After – Cornflower Blue
One more thing about purple…it fades like crazy! After coloring my fondant I wrapped it in plastic wrap and let it rest overnight. When I woke up the next morning, my beautiful shade of lavender had changed to cornflower blue. Argh! In the face of this disaster I went online to see what other people were saying. I found that this was a common problem that some said could be fixed with baking soda, if you add it before the fade occurs. I couldn’t save the original batch, so I started fresh with some new fondant and added 1/4 tsp baking soda per 4 ounces fondant. I couldn’t find any exact recommendations on the quantity, so this was a test. I again let this set overnight, and I woke up to fondant that was still lavender, but seemed to have darkened a bit more than normal. I determined that although the color was darker than I had planned on, it would work. During this process I got to thinking back on other purple cakes that I have made. I realized that my purple gumpaste has never faded. I don’t know why this is, but it seems that when you add tylose to fondant (this is how I make my gumpaste) it protects it from fading.

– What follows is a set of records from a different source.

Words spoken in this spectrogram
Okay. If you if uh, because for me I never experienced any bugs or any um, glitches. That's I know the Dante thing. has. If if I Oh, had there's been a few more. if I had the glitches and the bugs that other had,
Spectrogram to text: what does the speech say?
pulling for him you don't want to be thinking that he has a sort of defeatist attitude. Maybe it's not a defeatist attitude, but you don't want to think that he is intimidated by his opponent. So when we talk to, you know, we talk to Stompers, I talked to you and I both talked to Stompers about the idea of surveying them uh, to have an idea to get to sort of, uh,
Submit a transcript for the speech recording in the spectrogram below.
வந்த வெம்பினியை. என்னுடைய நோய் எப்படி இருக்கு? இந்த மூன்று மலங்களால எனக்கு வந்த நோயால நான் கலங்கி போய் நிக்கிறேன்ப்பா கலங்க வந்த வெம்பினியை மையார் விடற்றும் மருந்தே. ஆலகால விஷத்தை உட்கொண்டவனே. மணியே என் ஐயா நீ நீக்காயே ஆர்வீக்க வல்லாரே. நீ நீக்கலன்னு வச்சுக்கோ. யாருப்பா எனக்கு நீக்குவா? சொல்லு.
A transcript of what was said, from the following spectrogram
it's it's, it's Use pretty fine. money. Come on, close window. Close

First Communion Invite
Once I past the first hurdle, it was time to work on design. I took a cue from the invite and used a silhouette portrait of Kylie to make a personalized child praying silhouette. I used an x-acto knife to cut through the paper template and etch the silhouette outline into black gumpaste.
Frame for silhouette

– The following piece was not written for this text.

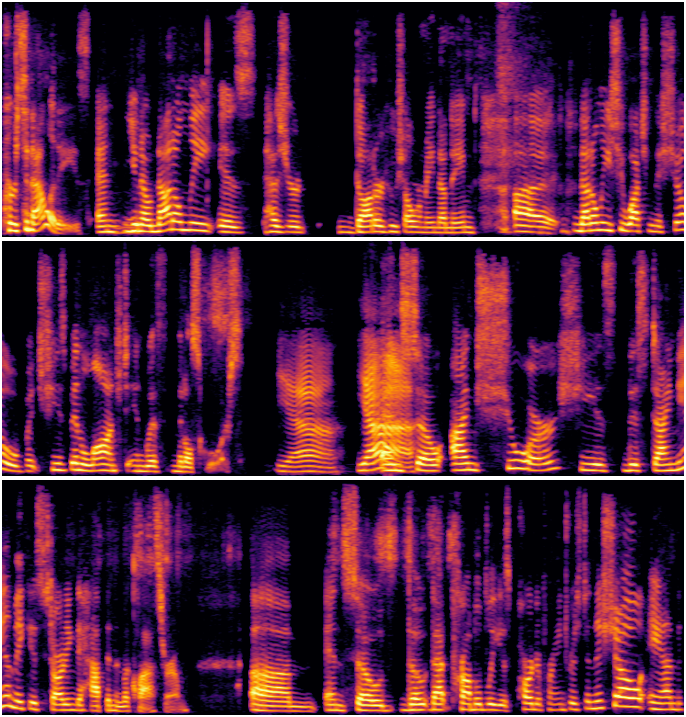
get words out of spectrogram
personalities. And, mm-hmm. you know, not only is, has your daughter who shall remain unnamed, uh, not only is she watching the show, but she's been launched in with middle schoolers. Yeah. Yeah. And so I'm sure she is, this dynamic is starting to happen in the classroom. Um, and so that probably is part of her interest in the show. And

The shape of the invite lent itself to being the frame for the silhouette. The frames and silhouette are cut from rolled gumpaste using an x-acto knife with a new blade.
The background of the invite gave me the idea for stenciling the bottom tier of the cake. I found a damask cake stencil that I could stencil onto the cake with royal icing.

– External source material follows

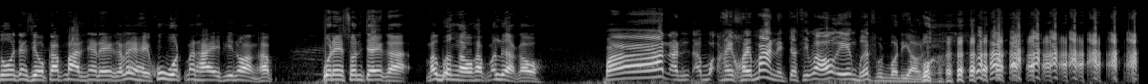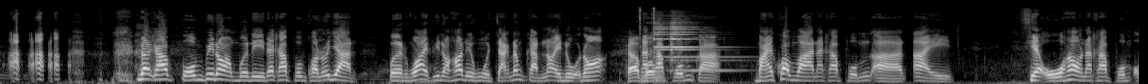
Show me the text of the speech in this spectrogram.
ตัวจังสิเอากลับบ้านจังไดก็เลยให้คู่วุฒิมาไทยพี่น้องครับผู้ใดสนใจก็มาเบิ่งเอาครับมาเลือกเอาปาดอันให้ข่อยมาเนี่ยจะสิว่าเอาเองเบิดฝุ่นบ่เดียวนี่นะครับ ผมพี่น้องมือนี้นะครับ ผมขออนุญาตเปิดหัวให้พี่น้องเฮาได้หูจักน้ำกันเนาะไอ้หนูเนาะครับผมนะครับ ผมกะหมายความว่านะครับ ผมอ่าไอ เสียโอเฮานะครับผมอ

Masking the cake
This was my first time working with a cake stencil, and it turned out that my cake was shorter than the stencil. I could have cut the stencil to the right height, but the stencil was expensive, and I still wanted to be able to use it on a taller cake. I masked off the portion that I didn’t need with masking tape so that the top edge would be clean.
Stencil with royal icing
I made one batch of royal icing and thinned it slightly with water to use as my stenciling medium. I spread it onto the stencil with an offset spatula, and then removed the stencil. The stencil worked alright, but I found that stenciling on a round cake is much more difficult than stenciling on a square or rectangular cake. The stencil needs to have direct contact with the cake to make the stenciling come out crisp, clean, and uniform thickness. On a round cake, your sides need to be perfectly square all the way around so that there are no gaps between the cake and the stencil. My cake had relatively square sides, but there were some varying gaps, and as a result the stenciling was not a uniform thickness all the way around and there was some blurring. One length of the stencil was not enough to go around the cake completely, so I waited 15-20 minutes for the royal icing to dry and then applied the stencil to the remaining area of the cake. I overlapped the stencil so that the pattern would line up seamlessly. On a round cake, I can’t see a way around having a seam. The place where the stenciling finally meets up will just be the back of the cake. Again, on a square or rectangular cake, you won’t have this problem.
Stenciled Bottom Tier
You can see the uneven thickness of the royal icing in this photo as well as some of the blurring. Even though this is an imperfection, it gives it texture, and adds some old-world charm to the cake. It feels like it could be part of a beautiful old cathedral.
I still needed to incorporate pearl into the cake, and the thought that gumpaste pearls would be lovely for the bottom border. I use a 4mm pearl mold to make the strands of pearls. The key to making pearls is to brush your pearl mold liberally with pearl luster dust. I used CK Products Super Pearl Luster Dust here. I make all of the pearls and then trim off the excess with an x-acto knife before applying them to the cake.
Gumpaste pearl border
The pearls make a very elegant touch, and they are deceivingly simple to make. I wrapped the cake drum in a lavender satin ribbon. I am so fortunate to have such an amazing goddaughter, and it was such a pleasure making her First Communion cake!